The internet provides us with so much information to check on what a home inspector should check, but you may be leading yourself astray.
It may seem an incredible fact, but we are finding that 90% of the people looking to buy a home go to the internet to start their search. The wonderful thing about this medium is the amount of data provided. Many buyers stay on the net to help discover the next steps after finding a home. Which is great, because the better informed you are, the wiser decisions you can make. There comes a point where you can reach information overload though, or at least access facts that do not apply to your case, and this can cause problems if you do not step back to listen to those advising you.
One concern developing in a buyer’s mind is how thorough was my home inspection. Did the inspector perform every test possible? For example, I was asked recently did I perform a radon test on a home that I inspected. Radon tests are frequently mentioned on home inspection sites or in books about what should be included in a home inspection. I did not perform this test. Did I fail my client? Well, radon is a big concern, but it is not an issue in my area. The geology of Houston is not an area which will produce this gas. The amount of granite that is placed in the home also is not enough to produce a significant percentage of radon gas. Radon is produced by decomposing granite. Reading about this test could then mislead a client to thinking that an inspector is not doing their job, which opinion may be hard to change. It could also lead to the client being scammed. I could add on $100 fee for performing this specialty test, when I know it is not necessary.

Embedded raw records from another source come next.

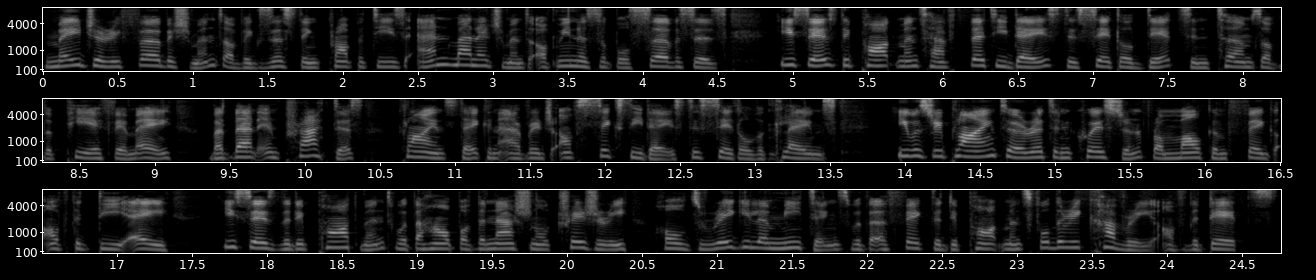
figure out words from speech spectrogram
major refurbishment of existing properties and management of municipal services. He says departments have 30 days to settle debts in terms of the PFMA, but that in practice clients take an average of 60 days to settle the claims. He was replying to a written question from Malcolm Figg of the DA. He says the department, with the help of the National Treasury, holds regular meetings with the affected departments for the recovery of the debts.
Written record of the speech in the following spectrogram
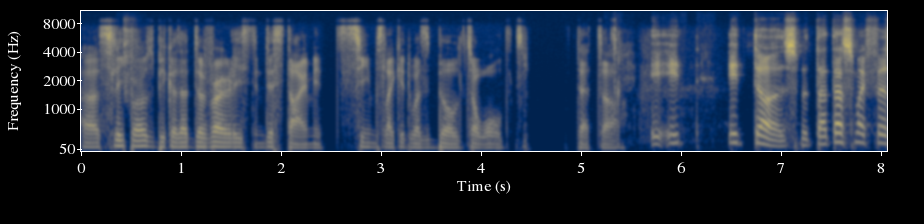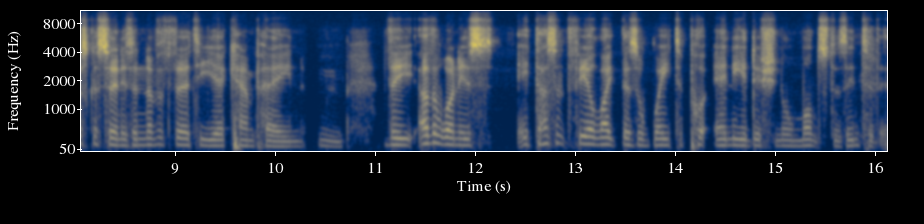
uh, Sleepers because at the very least in this time it seems like it was built towards that uh It, it it does, but that that's my first concern. Is another thirty year campaign. Mm. The other one is it doesn't feel like there's a way to put any additional monsters into this.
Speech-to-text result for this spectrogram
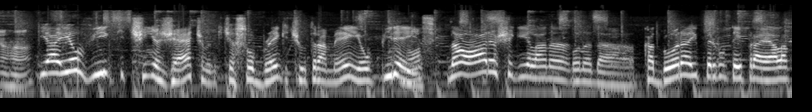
Aham. E aí eu vi que tinha Jetman, que tinha Soul Brain, que tinha Ultraman, eu pirei. Nossa. assim. Na hora eu cheguei lá na dona da locadora e perguntei pra ela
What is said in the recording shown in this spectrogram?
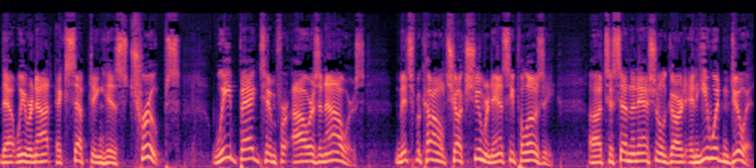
that we were not accepting his troops. We begged him for hours and hours. Mitch McConnell, Chuck Schumer, Nancy Pelosi uh, to send the National Guard, and he wouldn't do it.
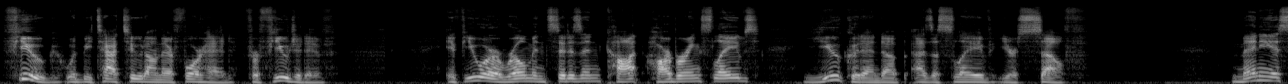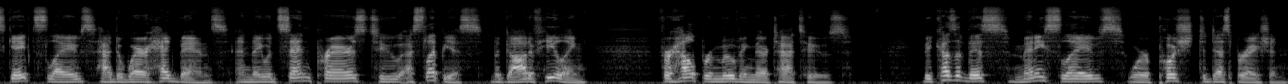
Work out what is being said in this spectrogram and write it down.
fugue would be tattooed on their forehead for fugitive. If you were a Roman citizen caught harboring slaves, you could end up as a slave yourself. Many escaped slaves had to wear headbands, and they would send prayers to Asclepius, the god of healing, for help removing their tattoos. Because of this, many slaves were pushed to desperation.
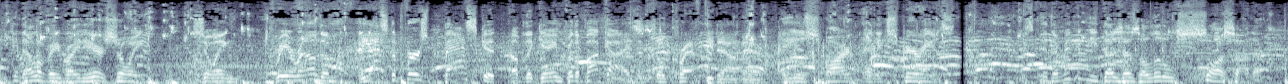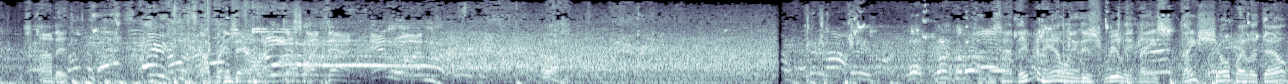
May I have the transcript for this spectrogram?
He can elevate right here, showing Showing three around him, and that's the first basket of the game for the Buckeyes. So crafty down there. he is smart and experienced. Kid, everything he does has a little sauce on it. On it. Like Right there, just like that. And one. They've been handling this really nice. Nice show by Liddell.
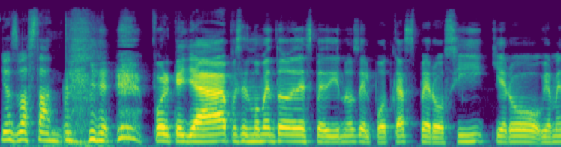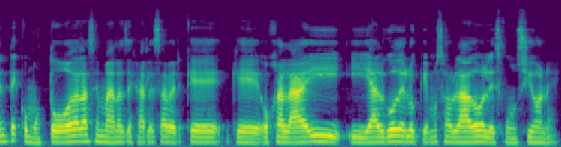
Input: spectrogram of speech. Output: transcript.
ya es bastante. Porque ya pues es momento de despedirnos del podcast, pero sí quiero obviamente como todas las semanas dejarles saber que, que ojalá y, y, algo de lo que hemos hablado les funcione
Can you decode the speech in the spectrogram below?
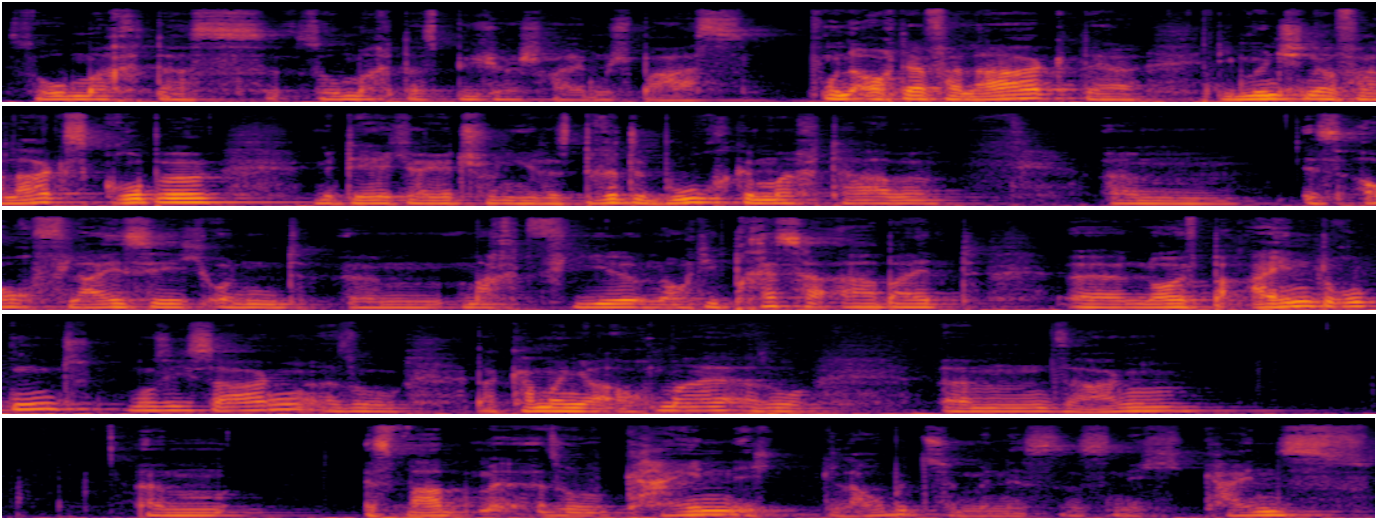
so macht das, so macht das Bücherschreiben Spaß. Und auch der Verlag, der, die Münchner Verlagsgruppe, mit der ich ja jetzt schon hier das dritte Buch gemacht habe, ähm, ist auch fleißig und ähm, macht viel. Und auch die Pressearbeit äh, läuft beeindruckend, muss ich sagen. Also da kann man ja auch mal also, ähm, sagen, ähm, es war also kein, ich glaube zumindest nicht, keins,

Realize that all that you read may not be for you. You should read before the inspection is performed, and then write a list of questions about what should be inspected. My client yesterday did something smart in my view. First, he came to the inspection. Most of my clients never come to the inspection, and I think it would be really helpful for you to show up at least at the end of the inspection. Secondly, he walked through the home looking for items that concerned him. If you are buying a home, you look at it with rose colored glasses, seeing the possibilities and not the faults. Step back to find issues that may be a worry. Ask the inspector about them. Have them explained why it is not a concern or is it a concern, and what can be done about them. Finally, speak to your Realtor, who is already looking at the seller’s disclosure, and will be a good resource about inspector performance.
Another factor to consider is that each inspector may bring his own concerns to examining the home. The state of Texas sets up a minimum standard, and we are encouraged to go beyond this standard. With my background in food management and as a father, I may look at food safety a little more closely or kitchen design, or child safety features. An inspector with a plumbing background might add more plumbing tests. Another habit among inspectors is that we create tests based upon tools that we have and facts that we know. As an example, like most inspectors, I am sensitive to the condition of the foundation by walking on it. Once I explain what I am doing, homeowners usually are able to sense it themselves. It is a matter of awareness. However, this method is not scientific. Some clients prefer hard facts. I could purchase a very expensive piece of equipment that would produce the data I would need, but this would increase the cost of my inspection. To produce the hard data, I use an unconventional test based upon surveying equipment in my possession and facts about foundations. I am able to produce figures comparable to the more expensive equipment.
In conclusion, consider that most facts that you read on a blog or other site may be due to someone be angry about a situation (we hardly hear about when things went well) or because a fact applies to a certain area, but maybe not your own.